__Work instructions__
From the line that holds "Text of the" to the end of the records, reproduce every line exactly. No pictures.

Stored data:
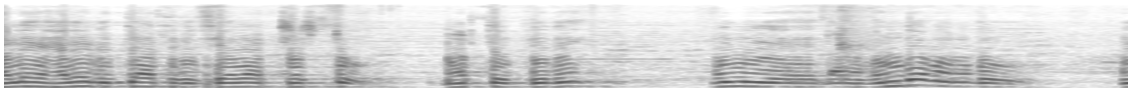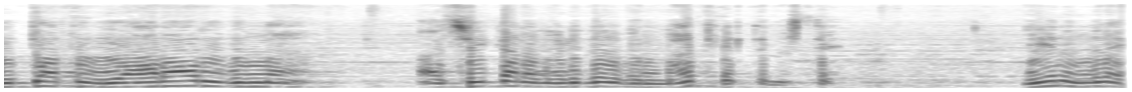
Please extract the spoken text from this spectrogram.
ಹಳೆ ಹಳೆ ವಿದ್ಯಾರ್ಥಿಗಳ ಸೇವಾ ಟ್ರಸ್ಟು ಮಾಡ್ತಿರ್ತೀನಿ ನಿಮಗೆ ನಾನು ಒಂದೇ ಒಂದು ವಿದ್ಯಾರ್ಥಿ ಯಾರ್ಯಾರು ಇದನ್ನ ಸ್ವೀಕಾರ ಮಾಡಿದರೆ ಒಂದು ಮಾತು ಹೇಳ್ತೇನೆ ಅಷ್ಟೇ. ಏನಂದ್ರೆ,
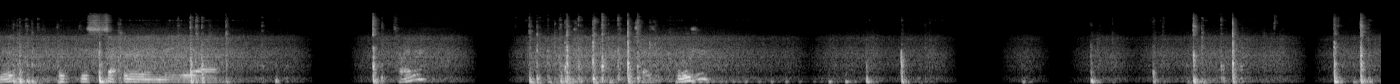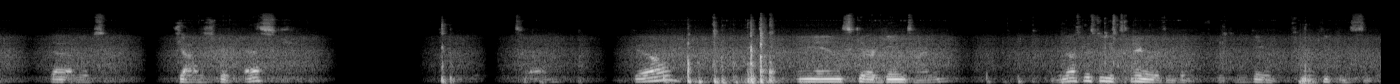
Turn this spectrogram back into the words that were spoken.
Good. Put this sucker in the uh, timer. Which has a closure. That looks JavaScript-esque. Go. And let's get our game timer. We're not supposed to use timers in games. We're supposed to use game simple.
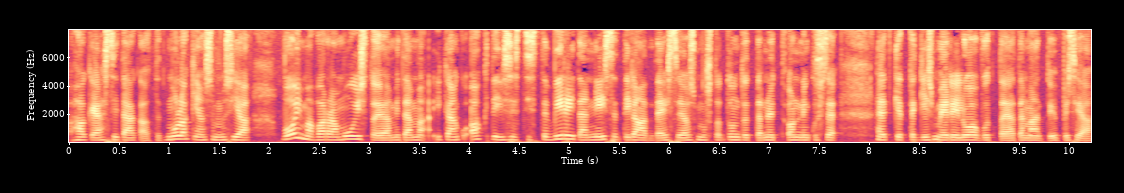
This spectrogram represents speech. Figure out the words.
hakea sitä kautta. Että mullakin on semmoisia voimavaramuistoja, mitä mä ikään kuin aktiivisesti sitten viritän niissä tilanteissa, jos musta tuntuu, että nyt on niin kuin se hetki, että tekisi mieli luovuttaa ja tämän tyyppisiä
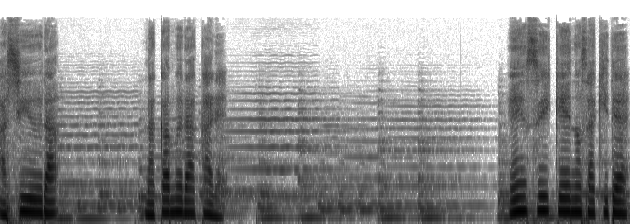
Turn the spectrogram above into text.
足裏中村彼。円錐形の先で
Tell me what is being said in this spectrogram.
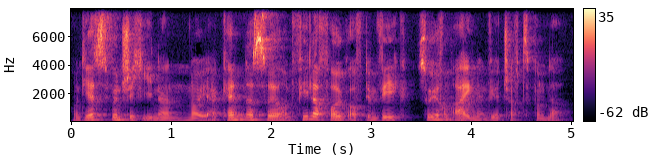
Und jetzt wünsche ich Ihnen neue Erkenntnisse und viel Erfolg auf dem Weg zu Ihrem eigenen Wirtschaftswunder.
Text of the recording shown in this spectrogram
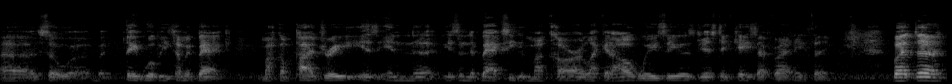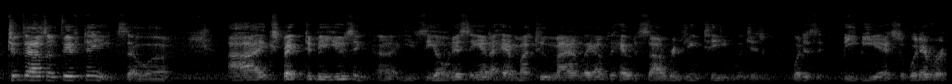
Uh, so, uh, they will be coming back. My compadre is in the is in the back seat of my car, like it always is, just in case I find anything. But 2015, so I expect to be using. Uh, you see on this end, I have my two Minelabs. I have the Sovereign GT, which is what is it, BBS or whatever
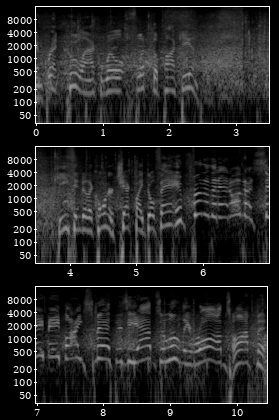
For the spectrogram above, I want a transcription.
and Brett Kulak will flip the puck in. Keith into the corner, checked by Dauphin in front of the net. The save made by Smith as he absolutely robs Hoffman.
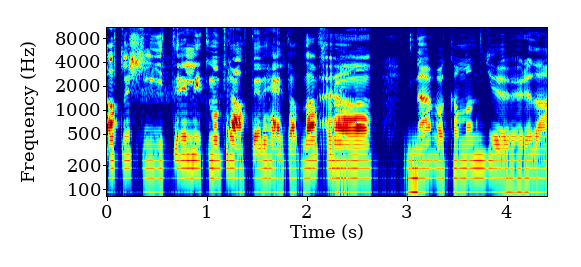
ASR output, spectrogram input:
Atle sliter litt med å prate i det hele tatt nå. For Ja. å... Nei, hva kan man gjøre da?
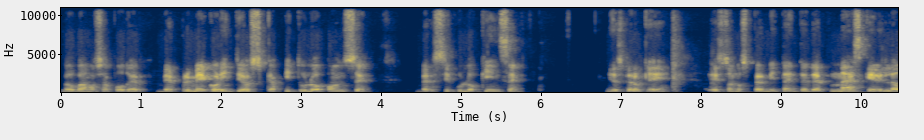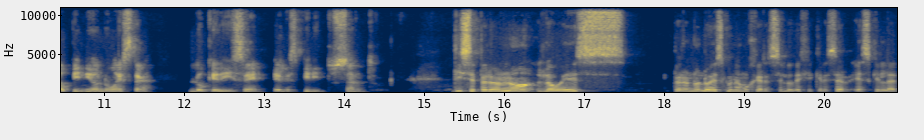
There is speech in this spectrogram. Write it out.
lo vamos a poder ver. 1 Corintios capítulo 11, versículo 15. Yo espero que esto nos permita entender más que la opinión nuestra, lo que dice el Espíritu Santo. Dice, pero no lo es pero no lo es que una mujer se lo deje crecer, es que, la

__Answer to the problem__
Text of the recording shown in this spectrogram
Uh, so, uh, they will be coming back. My compadre is in the is in the back seat of my car, like it always is, just in case I find anything. But 2015, so I expect to be using. Uh, you see on this end, I have my two Minelabs. I have the Sovereign GT, which is what is it, BBS or whatever
For the spectrogram above, I want a transcription.
and Brett Kulak will flip the puck in. Keith into the corner, checked by Dauphin in front of the net. The save made by Smith as he absolutely robs Hoffman.
ASR output, spectrogram input:
Atle sliter litt med å prate i det hele tatt nå. For Ja. å... Nei, hva kan man gjøre da?
There is speech in this spectrogram. Write it out.
lo vamos a poder ver. 1 Corintios capítulo 11, versículo 15. Yo espero que esto nos permita entender más que la opinión nuestra, lo que dice el Espíritu Santo. Dice, pero no lo es pero no lo es que una mujer se lo deje crecer, es que, la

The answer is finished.